[Data excerpts]
+ + + + + + +

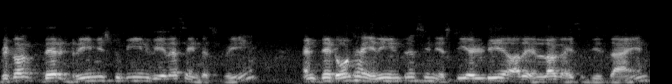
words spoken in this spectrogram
because their dream is to be in VLSI industry and they don't have any interest in STLD or analog IC design,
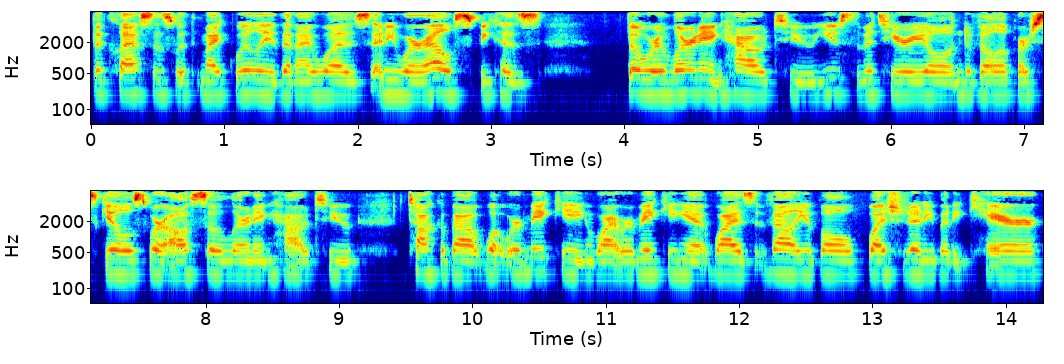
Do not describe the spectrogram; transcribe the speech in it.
the classes with Mike Willie than I was anywhere else because though we're learning how to use the material and develop our skills, we're also learning how to talk about what we're making, why we're making it, why is it valuable, why should anybody care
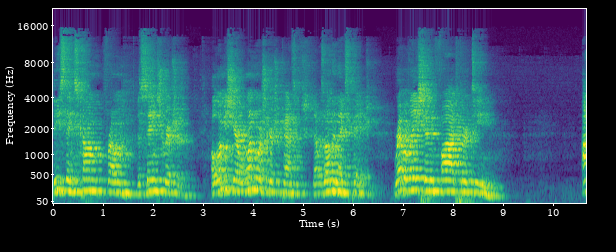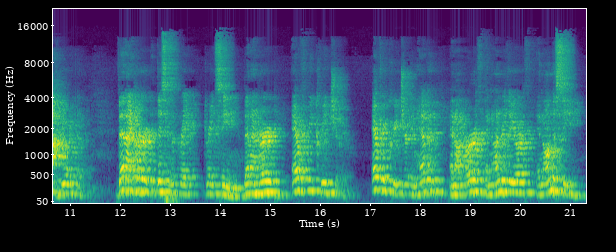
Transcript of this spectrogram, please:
these things come from the same scripture. Oh, let me share one more scripture passage that was on the next page. Revelation 5.13. Ah, you already got it. Then I heard, this is a great, great scene. Then I heard every creature, every creature in heaven and on earth and under the earth and on the sea,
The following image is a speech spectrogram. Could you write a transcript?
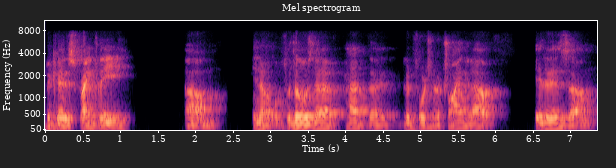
because frankly, um, you know, for those that have had the good fortune of trying it out, it is um,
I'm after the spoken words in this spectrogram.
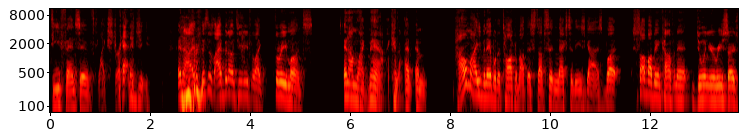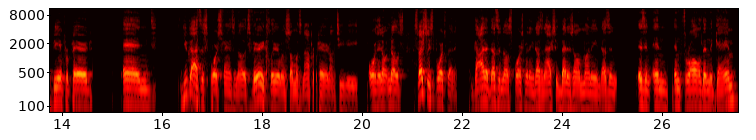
defensive like strategy. And I this is I've been on TV for like three months, and I'm like, man, I can I am how am I even able to talk about this stuff sitting next to these guys? But it's all about being confident, doing your research, being prepared, and you guys, the sports fans, know it's very clear when someone's not prepared on TV or they don't know, especially sports betting. A guy that doesn't know sports betting doesn't actually bet his own money and doesn't isn't in, enthralled in the game.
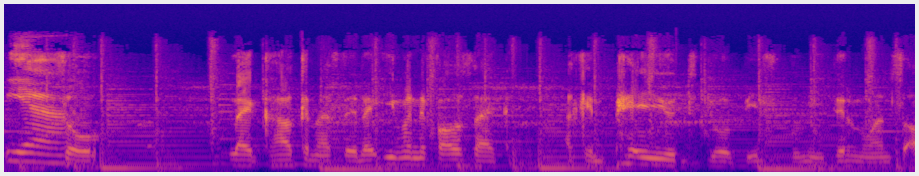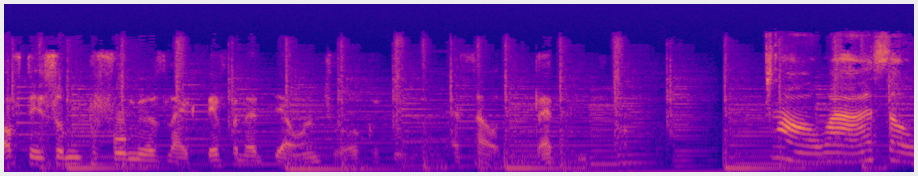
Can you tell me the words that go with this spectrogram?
Yeah. So, like, how can I say? Like, even if I was like, I can pay you to do a beat for me, didn't want. So after he saw me perform, was like, definitely, I want to work with you. That's how that. Oh wow, that's so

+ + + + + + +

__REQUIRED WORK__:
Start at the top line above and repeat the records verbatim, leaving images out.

__EXERCISE RESULT__:
words spoken in this spectrogram
because their dream is to be in VLSI industry and they don't have any interest in STLD or analog IC design,
Do not describe the spectrogram; transcribe the speech in it.
the classes with Mike Willie than I was anywhere else because though we're learning how to use the material and develop our skills, we're also learning how to talk about what we're making, why we're making it, why is it valuable, why should anybody care
Transcript of this spectrogram, please:
these things come from the same scripture. Oh, let me share one more scripture passage that was on the next page. Revelation 5.13. Ah, you already got it. Then I heard, this is a great, great scene. Then I heard every creature, every creature in heaven and on earth and under the earth and on the sea,
The following image is a speech spectrogram. Could you write a transcript?
because frankly, um, you know, for those that have had the good fortune of trying it out, it is um,
I'm after the spoken words in this spectrogram.
defensive like strategy. And I this is I've been on TV for like three months, and I'm like, man, I can I am how am I even able to talk about this stuff sitting next to these guys? But it's all about being confident, doing your research, being prepared, and you guys, the sports fans, know it's very clear when someone's not prepared on TV or they don't know, especially sports betting. A guy that doesn't know sports betting doesn't actually bet his own money and doesn't isn't in, enthralled in the game.
Can you tell me the words that go with this spectrogram?
Yeah. So, like, how can I say? Like, even if I was like, I can pay you to do a beat for me, didn't want. So after he saw me perform, was like, definitely, I want to work with you. That's how that. Oh wow, that's so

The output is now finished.